The war on terrorism is no different.
Bin Laden's allies attempt a hostile takeover.Dec 31, 2001, Vol. 7, No. 16 • By PAUL MARSHALL
THE ROAD BETWEEN Poso and Tentena on the Indonesian island of Sulawesi runs past burned-out homes, stores, and churches, and is blocked by checkpoints adorned with pictures of Osama bin Laden. Some have signs proclaiming him "our leader." Islamic militias stop vehicles and check identity papers. Christians have been dragged out of cars and buses and summarily shot.
The checkpoints are the work of the Laskar Jihad militia. In the last two years it has slaughtered thousands.
The Army plans mind games at Fort Bragg.Dec 24, 2001, Vol. 7, No. 15 • By MATT LABASH
FORT BRAGG, N.C.
Despite the low-rent ambiance of Bragg Blvd.--the land of Park'n'Pawns and $1.99 fried chicken plates--Fort Bragg has always been synonymous with the Army's elite. Arriving at the home of the 82nd Airborne and Special Forces, visitors often experience the contact-buzz that comes from occupying the same ground as the Green Berets and Delta Force.
Dec 24, 2001, Vol. 7, No. 15 • By
BIN LADEN'S WEAK HORSE
The new bin Laden video has been so thoroughly chewed over by the commentariat that The Scrapbook has only a couple of points to make. First, the tape was much more effective at strengthening the convictions of those who had already grasped bin Laden's depravity than at changing the minds of the deluded. This is unsurprising. If you are inclined to believe that the Mossad engineered the attack on the World Trade Center and the Pentagon, then you will find it easy to believe that the Mossad can create propaganda videos starring an Osama bin Laden look-alike.
Justice goes to war.Dec 17, 2001, Vol. 7, No. 14 • By TERRY EASTLAND
ON NOVEMBER 29, Attorney General John Ashcroft introduced President Bush to an audience of the nation's 94 U.S. attorneys. Bush began his remarks by commending Ashcroft for "principled" and "steady" leadership. "I guess we call you General," he said. Then, turning to the U.S. attorneys, he added, "That means you all are in the Army.
Is Saddam trying to give asylum to Islamic wackos? He's tried it before. . .11:01 PM, Dec 2, 2001 • By STEPHEN F. HAYES
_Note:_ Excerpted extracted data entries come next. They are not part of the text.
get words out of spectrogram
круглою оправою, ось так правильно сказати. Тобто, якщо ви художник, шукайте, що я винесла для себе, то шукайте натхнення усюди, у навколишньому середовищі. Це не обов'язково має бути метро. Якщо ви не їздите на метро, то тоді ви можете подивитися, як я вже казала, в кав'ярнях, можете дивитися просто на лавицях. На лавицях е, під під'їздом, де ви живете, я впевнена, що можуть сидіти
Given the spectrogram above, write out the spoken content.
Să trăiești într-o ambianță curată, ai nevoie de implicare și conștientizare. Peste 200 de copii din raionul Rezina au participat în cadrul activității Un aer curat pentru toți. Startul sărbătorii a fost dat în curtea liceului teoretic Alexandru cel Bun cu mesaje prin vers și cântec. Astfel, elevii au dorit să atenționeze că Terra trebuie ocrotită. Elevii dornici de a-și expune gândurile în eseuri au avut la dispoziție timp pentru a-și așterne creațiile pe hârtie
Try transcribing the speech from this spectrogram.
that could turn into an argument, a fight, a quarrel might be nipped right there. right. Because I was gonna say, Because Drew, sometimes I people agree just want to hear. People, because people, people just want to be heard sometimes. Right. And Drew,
DID SADDAM HUSSEIN offer asylum to Osama bin Laden and Mullah Mohammed Omar? The answer, at least according to a report last week in Ummat, an Urdu-language newspaper in Karachi, Pakistan, is yes. The paper claims that a senior Iraqi diplomat, Taha Husseyn, met in Kandahar with the Taliban's Mavlana Jalal ud-Din Haqqani.
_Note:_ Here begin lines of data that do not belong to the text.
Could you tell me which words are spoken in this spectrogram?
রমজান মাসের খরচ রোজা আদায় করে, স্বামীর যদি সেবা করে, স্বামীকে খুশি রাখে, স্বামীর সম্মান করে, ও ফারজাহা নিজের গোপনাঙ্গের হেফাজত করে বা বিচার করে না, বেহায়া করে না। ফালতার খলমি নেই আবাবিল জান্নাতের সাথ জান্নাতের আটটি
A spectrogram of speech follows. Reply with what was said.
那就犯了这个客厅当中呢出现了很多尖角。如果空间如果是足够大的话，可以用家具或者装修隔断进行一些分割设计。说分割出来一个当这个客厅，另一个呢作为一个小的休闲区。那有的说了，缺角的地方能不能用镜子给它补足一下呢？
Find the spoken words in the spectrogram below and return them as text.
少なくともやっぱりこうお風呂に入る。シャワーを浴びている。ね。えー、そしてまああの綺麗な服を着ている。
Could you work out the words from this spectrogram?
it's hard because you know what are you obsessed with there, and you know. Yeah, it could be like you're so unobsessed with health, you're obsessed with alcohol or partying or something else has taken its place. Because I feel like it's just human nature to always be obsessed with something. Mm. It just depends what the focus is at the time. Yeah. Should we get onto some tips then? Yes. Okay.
Tories complain, but there's good reason for Tony Blair's popularity here.Dec 10, 2001, Vol. 7, No. 13 • By MICHAEL GONZALEZ
MY TORY FRIENDS have become very worried--angry even--about British prime minister Tony Blair's newfound popularity in America. What especially grates on them is that Blair is now admired by American conservatives, the last Tory constituency of any value.
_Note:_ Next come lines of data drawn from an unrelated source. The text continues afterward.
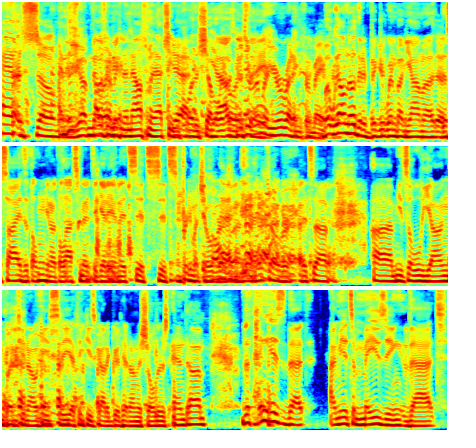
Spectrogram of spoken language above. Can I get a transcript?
and so many. You have no I was going to make an announcement actually Yeah. before the show. Yeah, I was gonna say- remember you're running for mayor. But we all know that if Victor Wembanyama decides at the you know the last minute to get in, it's it's it's pretty much over. Yeah, it's over. It's uh, um, he's a little young, but you know he's I think he's got a good head on his shoulders. And um, the thing is that I mean it's amazing that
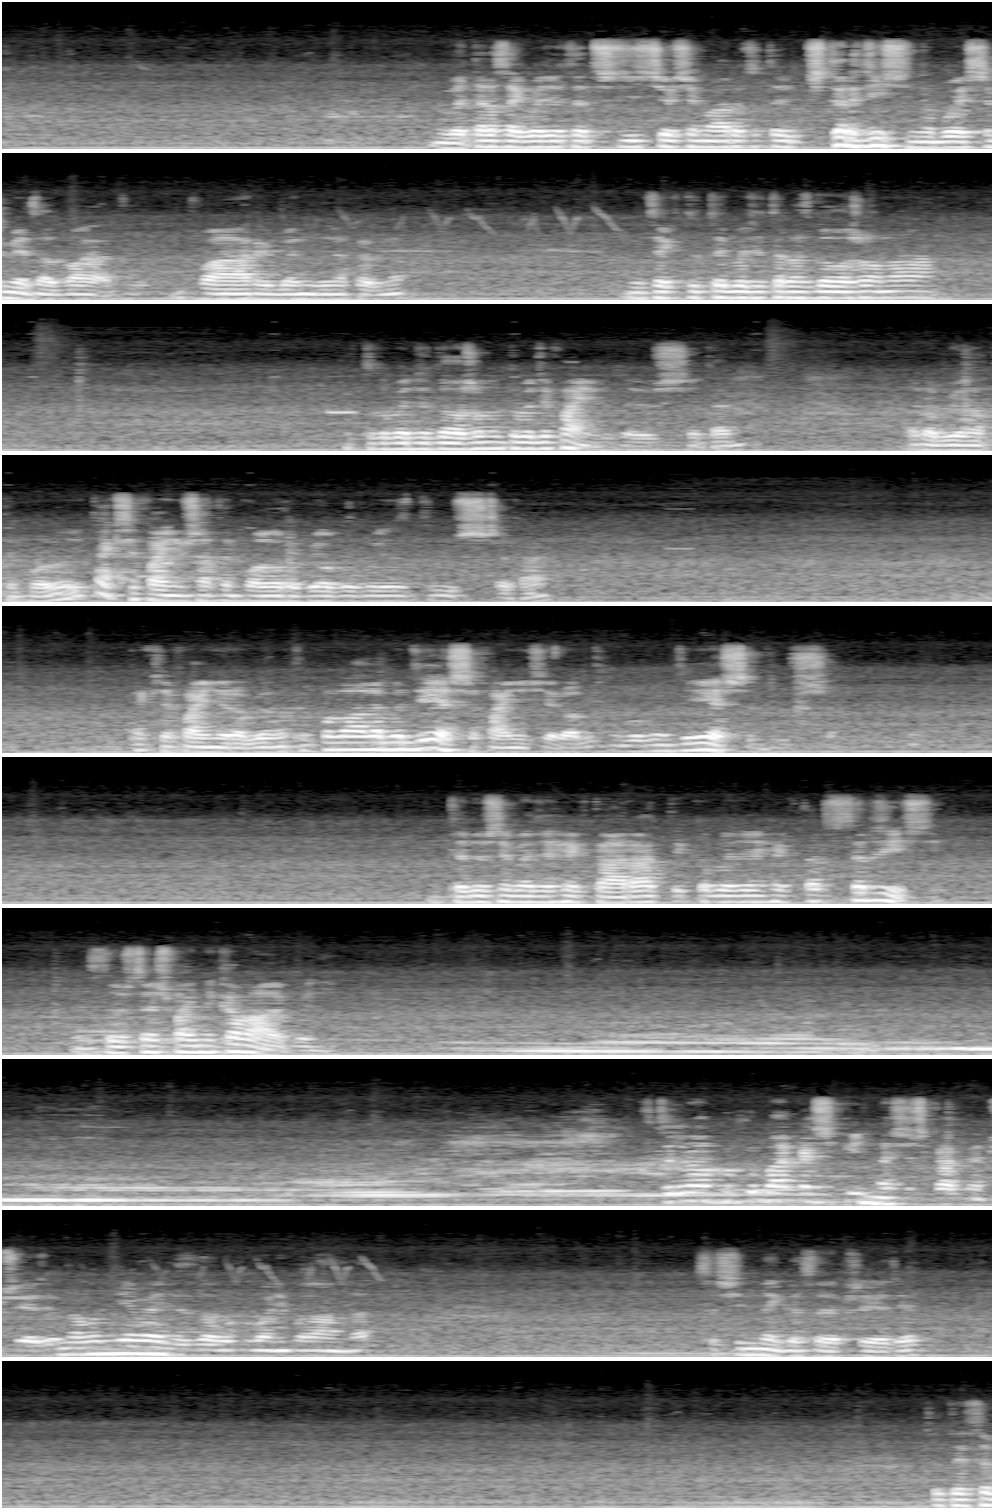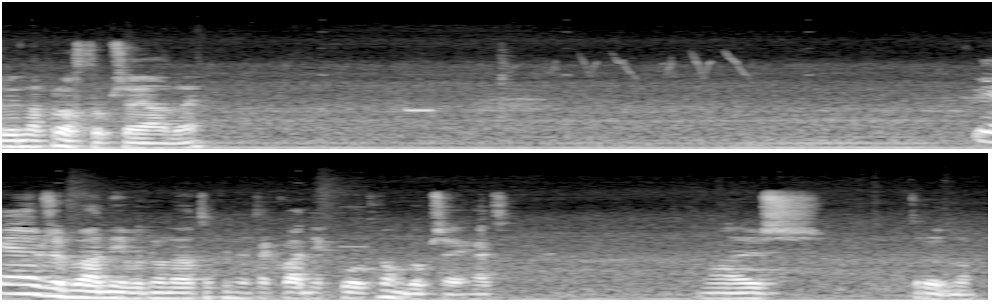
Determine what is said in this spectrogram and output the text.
Mówię, teraz jak będzie te 38 ary, to tutaj 40, no bo jeszcze mnie za dwa, dwa ary będzie na pewno. Więc jak tutaj będzie teraz dołożona... Jak to, to będzie dołożone, to będzie fajnie tutaj już się ten... Robiło na tym polu. I tak się fajnie już na tym polu robiło, bo jest dłuższe, tak? Tak się fajnie robiło na tym polu, ale będzie jeszcze fajniej się robić, no bo będzie jeszcze dłuższe. I wtedy już nie będzie hektara, tylko będzie hektar 40. Więc to już też fajny kawałek będzie. W tym roku chyba jakaś inna się szkarnia przyjedzie, no bo nie będzie znowu chyba Nikolanda. Coś innego sobie przyjedzie. Tutaj sobie na prosto przejadę. Wiem, że ładniej wyglądało, to powinno tak ładnie w półokrągło przejechać. No ale już trudno.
"It won't last, you know," they tell me, but I recognize the anxiety in their voices. They whine that "Tony"--he's always Tony to those who hate him most, with the first syllable not just emphasized, but pronounced in a slightly higher tone--will use his newfound influence eventually to introduce something wicked, like the euro.
Matt Labah, the hack's defender.Dec 10, 2001, Vol. 7, No. 13 • By MATT LABASH
AMERICAN JOURNALISTS TYPICALLY regard their British counterparts with a mixture of pity and disdain. Fleet Streeters, so the stereotype goes, tend to be thieving, dipsomaniac fabulists: quick to sensationalize, slow to fact-check, more likely to hoist a pint than a phone.
But I actually think this is unfair. There's no one from whom I'd rather steal than a British hack. As a rule, they have an inborn knack for extracting a story's most interesting details. On occasion, these details even happen to be true. Consequently, the most readable Afghanistan coverage by far belongs to the Brits.